Like children, your dog’s enthusiasm is not always a great indicator of his or her physiological needs. Take regular breaks in the shade with water, make sure your dog gets plenty of water and sleep, and don’t push it too hard. Lots of heavy panting or a limp are signs to slow down.
It’s likely your dog will be curious about other wildlife, but curiosity can have bad results. Use caution and keep your dog on a leash as much as possible to avoid losing control of the situation. Skunks, porcupines, snakes — or the scent of these animals — may entice your dog to run off and investigate. Encounters between your dog and animals like these can be anything from annoying to life threatening.
On that note, be mindful of other dogs on the trail and keep yours close until you've assessed the situation. Your dog may be friendly but it's not unheard of for dog fights to happen on trail, which could be hours from any veterinary help.
Don’t let your dog chew on any plants as they could be poisonous
. To best avoid the common poisonous plants that irritate skin for both humans and dogs, stay on the trail and watch out. Steer clear of areas that are heavily populated with foxtails
as these plants can cause major problems for dogs even though they are not poisonous.
Remove the dog's pack and hold he or she close by the harness, or pick your dog up when crossing any streams. Don’t let your dog swim through turbulence— you don't want to bank on rescuing them.
It's best practice to have one person behind each dog you bring on your hike. Don't overdo it and bring more; multiple dogs can be very challenging for one person to wrangle.
✔REI EXPERT ADVICE: HIKING WITH A DOG
✔THE BEGINNER'S GUIDE TO HIKING WITH A DOG
✔OUTDOORS.ORG: GUIDE TO BRINGING YOUR BEST FRIEND ON THE TRAIL
✔KURGO'S DOG HIKING CHECKLIST
So there you have it -- Using this checklist to prepare for a hike with your dog can help ensure that you both have fun and stay safe on the trail!
Did we miss anything?

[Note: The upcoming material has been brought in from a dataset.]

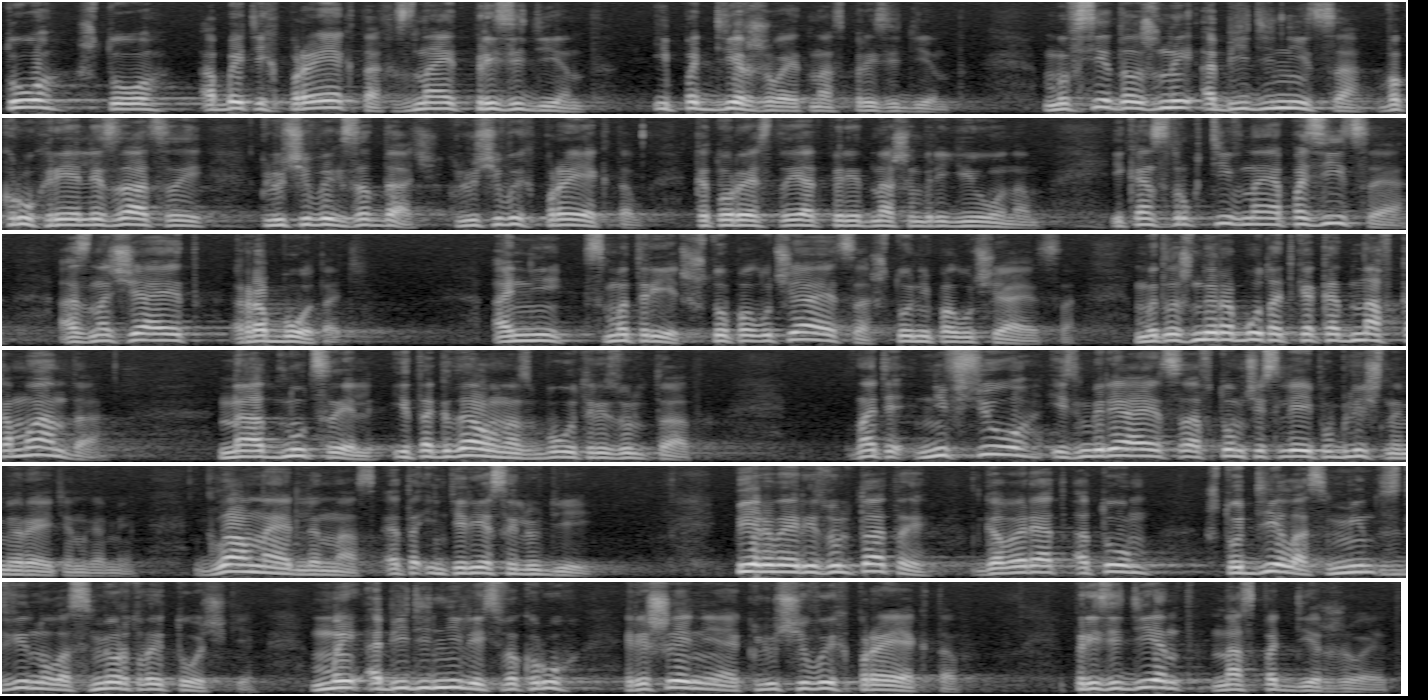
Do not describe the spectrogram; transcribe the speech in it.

What has been your experience with hiking with your dog? Comment below and help others prep for their next hike with a dog.